# Task details:
Except for the images, repeat the entries below word for word.
- - -
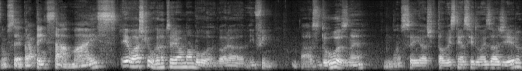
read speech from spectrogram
Não sei, para pensar, mas. Eu acho que o Hunter é uma boa. Agora, enfim, as duas, né? Não sei, acho que talvez tenha sido um exagero.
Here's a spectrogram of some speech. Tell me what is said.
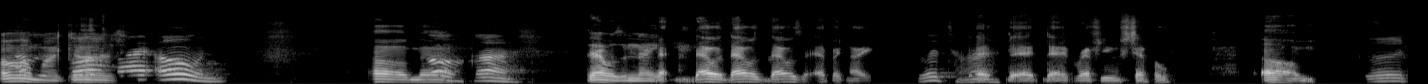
Oh my gosh, my own. Oh man, Oh gosh. that was a night. that, that was that was that was an epic night Good at time. that that refuge temple. Um, Good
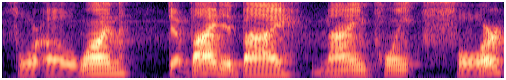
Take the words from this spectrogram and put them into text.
401 divided by 9.4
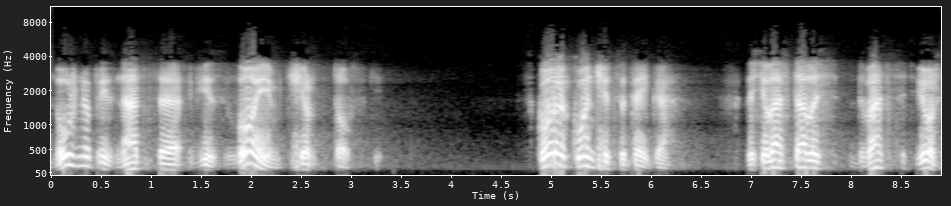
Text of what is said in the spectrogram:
нужно признаться, везло им чертовски. Скоро кончится тайга. До села осталось двадцать верст.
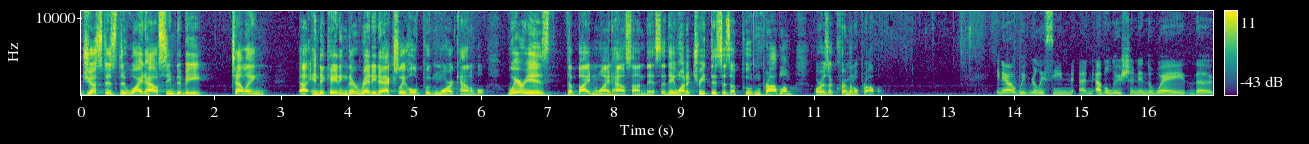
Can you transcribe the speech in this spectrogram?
just as the White House seemed to be telling, uh, indicating they're ready to actually hold Putin more accountable. Where is the Biden White House on this? Do they want to treat this as a Putin problem or as a criminal problem? You know, we've really seen an evolution in the way the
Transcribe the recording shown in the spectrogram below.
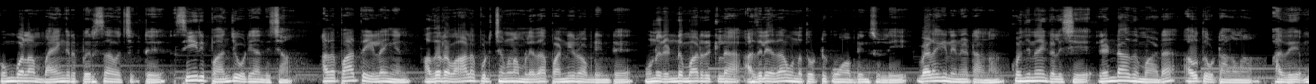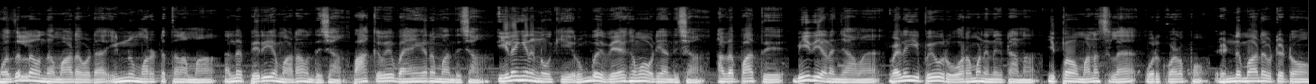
கொம்பெல்லாம் பயங்கர பெருசா வச்சுக்கிட்டு சீரி பாஞ்சு ஓடியாந்துச்சான் அதை பார்த்த இளைஞன் அதோட வாழை பிடிச்சோம்னா நம்மள ஏதாவது பண்ணிடும் அப்படின்ட்டு. ஒன்று ரெண்டு மாடு இருக்குல்ல அதுல ஏதாவது ஒன்று தொட்டுக்குவோம் அப்படின்னு சொல்லி விலகி நின்னுட்டானா. கொஞ்ச நேரம் கழிச்சு ரெண்டாவது மாடை அவுத்து விட்டாங்களாம். அது முதல்ல வந்த மாடை விட இன்னும் முரட்டுத்தனமா நல்ல பெரிய மாடா வந்துச்சான் பார்க்கவே பயங்கரமா இருந்துச்சான் இளைஞனை நோக்கி ரொம்ப வேகமா ஒடியாந்துச்சான் அதை பார்த்து பீதி அடைஞ்சாம விலகி போய் ஒரு ஓரமா நின்னுக்கிட்டானா. இப்போ அவன் மனசுல ஒரு குழப்பம். ரெண்டு மாடை விட்டுட்டோம்.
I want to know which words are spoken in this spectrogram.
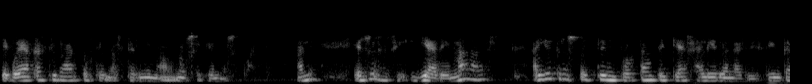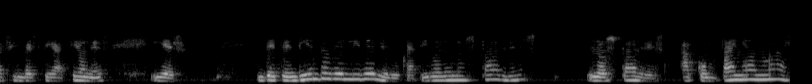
Te voy a castigar porque no has terminado no sé qué, no sé cuánto. Eso es así. Y además, hay otro aspecto importante que ha salido en las distintas investigaciones y es, dependiendo del nivel educativo de los padres, los padres acompañan más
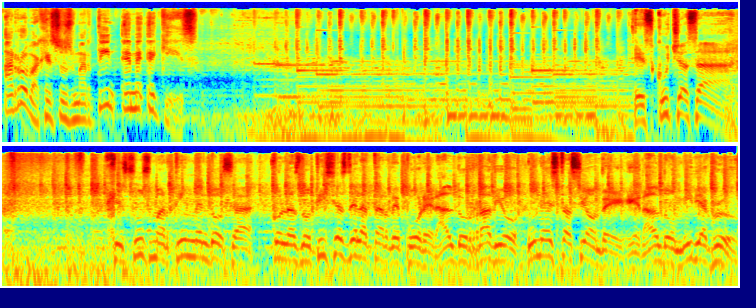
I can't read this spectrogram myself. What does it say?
arroba Jesús Martín MX. Escuchas a Jesús Martín Mendoza con las noticias de la tarde por Heraldo Radio, una estación de Heraldo Media Group.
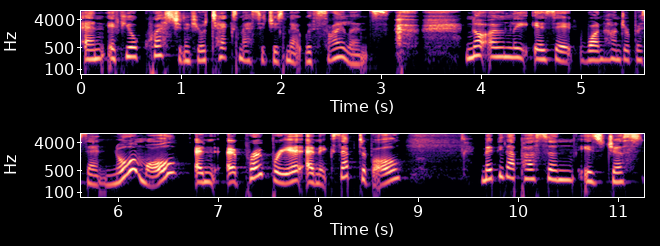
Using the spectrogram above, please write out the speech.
And if your question, if your text message is met with silence, not only is it 100% normal and appropriate and acceptable, maybe that person is just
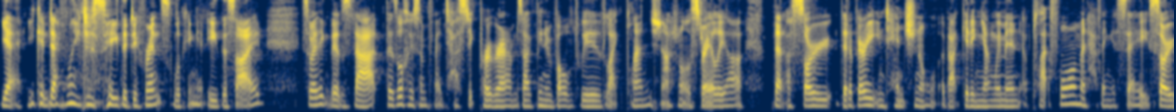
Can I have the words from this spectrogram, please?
yeah, you can definitely just see the difference looking at either side. So I think there's that. There's also some fantastic programs I've been involved with, like Plan International Australia, that are so that are very intentional about getting young women a platform and having a say. So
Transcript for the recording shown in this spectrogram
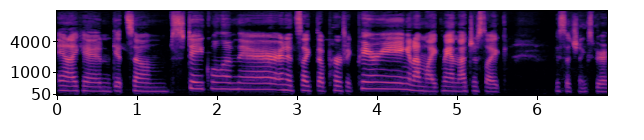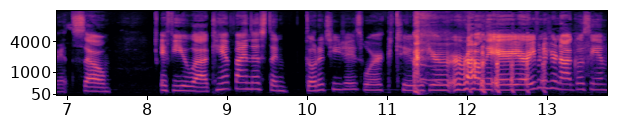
and I can get some steak while I'm there, and it's like the perfect pairing. And I'm like, man, that just like is such an experience. So if you uh, can't find this, then go to TJ's work too. If you're around the area, or even if you're not, go see him.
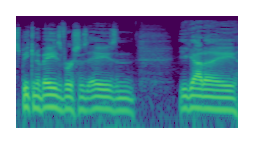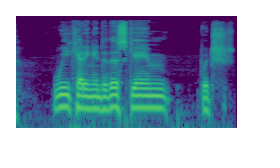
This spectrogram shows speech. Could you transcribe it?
speaking of A's versus A's, and you got a week heading into this game, which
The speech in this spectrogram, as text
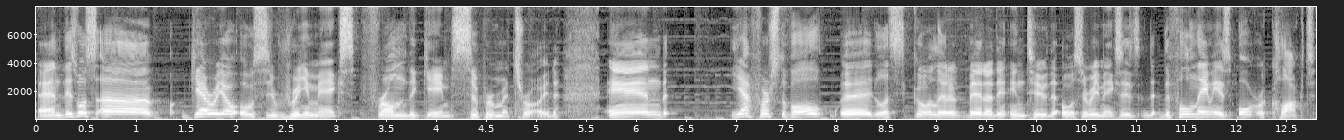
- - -
# Written answer:
read speech from spectrogram
Não sei, para pensar, mas. Eu acho que o Hunter é uma boa. Agora, enfim, as duas, né? Não sei, acho que talvez tenha sido um exagero.
Here's a spectrogram of some speech. Tell me what is said.
Oh my gosh, my own. Oh man, Oh gosh. that was a night. that, that was that was that was an epic night Good at time. that that refuge temple. Um, Good
Take the words from this spectrogram and put them into text.
401 divided by 9.4
Text of what is said in the spectrogram:
нужно признаться, везло им чертовски. Скоро кончится тайга. До села осталось двадцать верст.
Can you transcribe the speech in this spectrogram?
just as the White House seemed to be telling, uh, indicating they're ready to actually hold Putin more accountable. Where is the Biden White House on this? Do they want to treat this as a Putin problem or as a criminal problem? You know, we've really seen an evolution in the way the
Transcribe the recording shown in the spectrogram below.
கொம்பெல்லாம் பயங்கர பெருசா வச்சுக்கிட்டு சீரி பாஞ்சு ஓடியாந்துச்சான் அதை பார்த்த இளைஞன் அதோட வாழை பிடிச்சோம்னா நம்மள ஏதாவது பண்ணிடும் அப்படின்ட்டு. ஒன்று ரெண்டு மாடு இருக்குல்ல அதுல ஏதாவது ஒன்று தொட்டுக்குவோம் அப்படின்னு சொல்லி விலகி நின்னுட்டானா. கொஞ்ச நேரம் கழிச்சு ரெண்டாவது மாடை அவுத்து விட்டாங்களாம். அது முதல்ல வந்த மாடை விட இன்னும் முரட்டுத்தனமா நல்ல பெரிய மாடா வந்துச்சான் பார்க்கவே பயங்கரமா இருந்துச்சான் இளைஞனை நோக்கி ரொம்ப வேகமா ஒடியாந்துச்சான் அதை பார்த்து பீதி அடைஞ்சாம விலகி போய் ஒரு ஓரமா நின்னுக்கிட்டானா. இப்போ அவன் மனசுல ஒரு குழப்பம். ரெண்டு மாடை விட்டுட்டோம்.
I want to know which words are spoken in this spectrogram.
Te voy a castigar porque no has terminado no sé qué, no sé cuánto. Eso es así. Y además, hay otro aspecto importante que ha salido en las distintas investigaciones y es, dependiendo del nivel educativo de los padres, los padres acompañan más
I can't read this spectrogram myself. What does it say?
arroba Jesús Martín MX. Escuchas a Jesús Martín Mendoza con las noticias de la tarde por Heraldo Radio, una estación de Heraldo Media Group.
Using the spectrogram above, please write out the speech.
And if your question, if your text message is met with silence, not only is it 100% normal and appropriate and acceptable, maybe that person is just
Can I have the words from this spectrogram, please?
yeah, you can definitely just see the difference looking at either side. So I think there's that. There's also some fantastic programs I've been involved with, like Plan International Australia, that are so that are very intentional about getting young women a platform and having a say. So
Transcript for the recording shown in this spectrogram
and I can get some steak while I'm there, and it's like the perfect pairing. And I'm like, man, that just like is such an experience. So if you uh, can't find this, then go to TJ's work too. If you're around the area, or even if you're not, go see him.
This spectrogram shows speech. Could you transcribe it?
speaking of A's versus A's, and you got a week heading into this game, which
The speech in this spectrogram, as text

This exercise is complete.